About Benjamin Hooper McLane Spock
Benjamin McLane Spock (May 2, 1903 – March 15, 1998) was an American pediatrician whose book Baby and Child Care, published in 1946, is one of the biggest best-sellers of all time. Its revolutionary message to mothers was that "you know more than you think you do."
Spock also won an Olympic gold medal in rowing in 1924 while attending Yale University.
Spock was the first pediatrician to study psychoanalysis to try to understand children's needs and family dynamics.

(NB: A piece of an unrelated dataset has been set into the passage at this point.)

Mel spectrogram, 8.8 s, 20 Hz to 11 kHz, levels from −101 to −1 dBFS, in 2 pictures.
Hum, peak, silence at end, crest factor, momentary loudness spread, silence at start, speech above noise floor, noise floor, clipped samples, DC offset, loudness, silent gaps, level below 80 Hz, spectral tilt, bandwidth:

His ideas about childcare influenced several generations of parents to be more flexible and affectionate with their children, and to treat them as individuals, whereas the previous conventional wisdom had been that child rearing should focus on building discipline, and that, e.g., babies should not be "spoiled" by picking them up when they cried.

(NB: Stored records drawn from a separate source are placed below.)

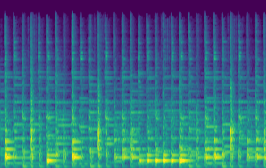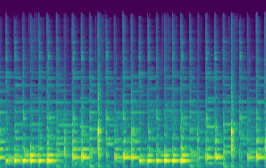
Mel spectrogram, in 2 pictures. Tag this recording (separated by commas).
playing congas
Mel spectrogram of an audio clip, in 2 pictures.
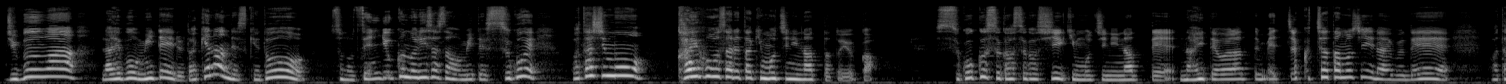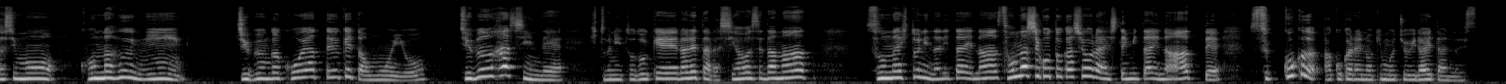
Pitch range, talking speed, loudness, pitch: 230-315 Hz, 335 characters per minute, -25 LUFS, 260 Hz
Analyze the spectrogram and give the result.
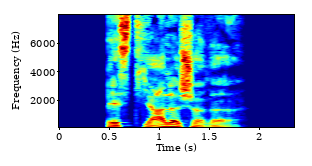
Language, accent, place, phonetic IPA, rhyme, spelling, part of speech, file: German, Germany, Berlin, [bɛsˈti̯aːlɪʃəʁə], -aːlɪʃəʁə, bestialischere, adjective, De-bestialischere.ogg
- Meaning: inflection of bestialisch: 1. strong/mixed nominative/accusative feminine singular comparative degree 2. strong nominative/accusative plural comparative degree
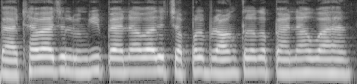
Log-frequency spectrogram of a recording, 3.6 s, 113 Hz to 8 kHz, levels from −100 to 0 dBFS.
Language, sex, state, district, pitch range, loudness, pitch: Hindi, female, Chhattisgarh, Sukma, 200-215 Hz, -17 LUFS, 210 Hz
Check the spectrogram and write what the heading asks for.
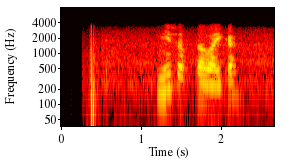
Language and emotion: Russian, neutral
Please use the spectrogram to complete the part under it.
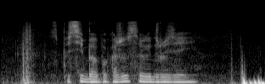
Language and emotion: Russian, neutral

In addition to his pediatric work, Spock was an activist in the New Left and anti Vietnam War movements during the 1960's and early 1970's. At the time his books were criticized by Vietnam War supporters for allegedly propagating permissiveness and an expectation of instant gratifications that led young people to join the these movements, a charge Spock denied.